On Monday, May 5, the Bureau of Land Management (BLM) announced that the agency will begin refining planning processes that impact 245 million acres of federal land primarily located in the western United States. Many of the nation’s sportsmen and women rely on these lands for access to hunting, angling, recreational shooting and trapping.
BLM first began developing Resource Management Plans (RMPs) after Congress passed the Federal Land Policy and Management Act of 1976. These RMPs serve as the foundation for all land use decisions occurring within a specified planning area and have a significant impact on fish and wildlife conservation and sportsmen’s access, often for decades at a time.
The agency’s effort to review and improve the way that these plans are crafted, named “Planning 2.0,” provides an opportunity for the sportsmen’s community to offer input that will be used to update existing planning regulations as well as the BLM planning handbook used by land managers for the development of RMPs.
“Federal land management has a tremendous impact on our ability to enjoy the nation’s public lands. ‘Planning 2.0’ represents a chance for the sportsmen’s community to work with BLM to improve the RMP process so that everyday hunters and anglers can better track and participate in the decision making that impacts our collective outdoor heritage,” noted CSF Western States Manager Andy Treharne.

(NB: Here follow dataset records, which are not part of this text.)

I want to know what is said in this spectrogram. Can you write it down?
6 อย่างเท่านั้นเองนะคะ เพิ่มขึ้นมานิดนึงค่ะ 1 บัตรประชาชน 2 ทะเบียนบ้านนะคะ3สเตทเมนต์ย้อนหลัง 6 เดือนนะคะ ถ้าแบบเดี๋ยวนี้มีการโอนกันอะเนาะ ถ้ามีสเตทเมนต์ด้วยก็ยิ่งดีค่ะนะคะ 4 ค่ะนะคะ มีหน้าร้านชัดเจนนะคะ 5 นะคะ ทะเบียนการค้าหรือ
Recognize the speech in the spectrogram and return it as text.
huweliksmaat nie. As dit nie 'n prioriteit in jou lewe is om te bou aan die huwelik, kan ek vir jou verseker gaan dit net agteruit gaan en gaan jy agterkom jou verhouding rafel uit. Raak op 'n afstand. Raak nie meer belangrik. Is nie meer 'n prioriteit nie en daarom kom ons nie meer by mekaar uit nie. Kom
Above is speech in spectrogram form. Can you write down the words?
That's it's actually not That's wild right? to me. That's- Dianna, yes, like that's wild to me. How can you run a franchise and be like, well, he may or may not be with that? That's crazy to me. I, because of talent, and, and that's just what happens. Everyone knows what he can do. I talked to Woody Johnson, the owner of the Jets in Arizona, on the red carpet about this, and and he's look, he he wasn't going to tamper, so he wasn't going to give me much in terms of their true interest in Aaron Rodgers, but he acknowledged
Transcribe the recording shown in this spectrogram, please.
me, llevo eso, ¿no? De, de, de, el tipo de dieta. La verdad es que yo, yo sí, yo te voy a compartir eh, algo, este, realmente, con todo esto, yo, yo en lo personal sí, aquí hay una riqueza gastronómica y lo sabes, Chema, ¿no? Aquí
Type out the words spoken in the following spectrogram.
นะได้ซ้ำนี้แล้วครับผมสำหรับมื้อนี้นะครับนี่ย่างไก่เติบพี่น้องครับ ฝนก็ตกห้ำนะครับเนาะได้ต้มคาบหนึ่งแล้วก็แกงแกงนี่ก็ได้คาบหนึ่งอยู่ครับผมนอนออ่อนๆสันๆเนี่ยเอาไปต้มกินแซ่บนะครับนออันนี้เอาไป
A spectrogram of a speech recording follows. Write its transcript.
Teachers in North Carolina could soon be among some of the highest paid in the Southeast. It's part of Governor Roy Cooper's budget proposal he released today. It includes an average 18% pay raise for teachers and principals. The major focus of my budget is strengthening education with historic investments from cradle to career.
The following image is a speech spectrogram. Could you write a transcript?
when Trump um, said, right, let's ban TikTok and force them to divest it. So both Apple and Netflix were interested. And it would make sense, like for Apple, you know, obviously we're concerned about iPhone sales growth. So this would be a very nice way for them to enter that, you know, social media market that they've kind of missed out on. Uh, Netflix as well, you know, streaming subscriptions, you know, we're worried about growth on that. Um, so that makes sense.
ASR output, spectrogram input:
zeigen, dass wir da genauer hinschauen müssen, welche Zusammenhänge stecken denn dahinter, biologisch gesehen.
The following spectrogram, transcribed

According to BLM, “Planning 2.0” will target changes allowing the agency to:
• Conduct effective planning across landscapes at multiple scales and clearly define the boundaries for different types of decisions.

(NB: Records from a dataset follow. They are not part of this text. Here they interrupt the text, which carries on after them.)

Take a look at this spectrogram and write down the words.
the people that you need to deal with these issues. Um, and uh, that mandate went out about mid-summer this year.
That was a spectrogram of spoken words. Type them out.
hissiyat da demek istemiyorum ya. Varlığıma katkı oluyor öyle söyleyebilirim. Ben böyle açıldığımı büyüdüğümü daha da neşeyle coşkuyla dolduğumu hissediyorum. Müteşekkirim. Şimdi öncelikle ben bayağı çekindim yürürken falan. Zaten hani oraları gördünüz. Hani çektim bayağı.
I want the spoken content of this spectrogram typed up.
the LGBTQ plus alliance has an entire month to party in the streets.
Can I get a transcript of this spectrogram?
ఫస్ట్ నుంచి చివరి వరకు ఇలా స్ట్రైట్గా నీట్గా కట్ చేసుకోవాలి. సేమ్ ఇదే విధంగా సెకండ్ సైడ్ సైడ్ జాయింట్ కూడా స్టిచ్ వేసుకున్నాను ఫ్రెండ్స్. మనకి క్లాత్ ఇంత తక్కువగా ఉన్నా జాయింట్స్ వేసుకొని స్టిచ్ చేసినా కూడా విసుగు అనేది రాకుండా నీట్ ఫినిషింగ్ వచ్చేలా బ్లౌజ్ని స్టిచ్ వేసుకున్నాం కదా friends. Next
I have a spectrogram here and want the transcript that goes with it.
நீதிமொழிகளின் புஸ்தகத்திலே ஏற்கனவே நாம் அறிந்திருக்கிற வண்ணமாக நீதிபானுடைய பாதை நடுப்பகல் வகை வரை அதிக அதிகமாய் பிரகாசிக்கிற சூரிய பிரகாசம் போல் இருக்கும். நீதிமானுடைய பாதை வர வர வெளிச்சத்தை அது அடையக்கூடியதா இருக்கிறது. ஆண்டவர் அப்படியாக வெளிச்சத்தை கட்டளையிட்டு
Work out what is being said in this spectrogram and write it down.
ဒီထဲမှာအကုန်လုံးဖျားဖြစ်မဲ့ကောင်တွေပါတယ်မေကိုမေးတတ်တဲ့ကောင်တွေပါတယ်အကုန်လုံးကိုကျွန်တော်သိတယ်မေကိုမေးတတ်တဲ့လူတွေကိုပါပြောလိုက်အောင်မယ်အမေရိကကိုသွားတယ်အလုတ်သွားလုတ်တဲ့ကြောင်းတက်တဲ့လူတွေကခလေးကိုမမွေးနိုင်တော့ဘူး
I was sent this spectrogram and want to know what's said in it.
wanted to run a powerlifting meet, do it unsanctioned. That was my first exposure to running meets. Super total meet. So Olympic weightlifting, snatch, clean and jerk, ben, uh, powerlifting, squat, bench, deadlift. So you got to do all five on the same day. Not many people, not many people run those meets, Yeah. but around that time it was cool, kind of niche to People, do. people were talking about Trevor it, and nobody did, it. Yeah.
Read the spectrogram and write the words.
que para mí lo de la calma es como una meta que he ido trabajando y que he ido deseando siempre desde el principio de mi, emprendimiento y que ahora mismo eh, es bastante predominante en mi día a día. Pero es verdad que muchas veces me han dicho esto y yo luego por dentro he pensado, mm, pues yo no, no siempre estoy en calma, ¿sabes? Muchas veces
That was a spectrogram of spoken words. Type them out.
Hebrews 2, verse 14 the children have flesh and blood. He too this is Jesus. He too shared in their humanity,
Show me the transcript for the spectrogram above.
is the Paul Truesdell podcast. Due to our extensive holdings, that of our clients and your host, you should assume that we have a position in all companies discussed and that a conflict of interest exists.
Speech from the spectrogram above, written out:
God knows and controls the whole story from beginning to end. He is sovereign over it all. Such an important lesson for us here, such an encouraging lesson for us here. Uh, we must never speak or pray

• Create a dynamic and durable planning process that is responsive to change, allowing BLM to keep plans current through amendments.
• Create an efficient planning process that reduces the amount of time it takes to complete RMPs.
The first step in this process includes a request for public input. Those interested in submitting comments on potential improvements to the RMP development process are encouraged to submit them by clicking here.
For more information, contact CSF’s Western States Manager Andy Treharne, at firstname.lastname@example.org.
Studies conducted at both the state and federal level have found that the number of hunters and trappers have been on a generally declining trend over the past several decades. To increase recruitment, retention, and reactivation (R3) of hunters and trappers, which initiative do you think would have the greatest impact?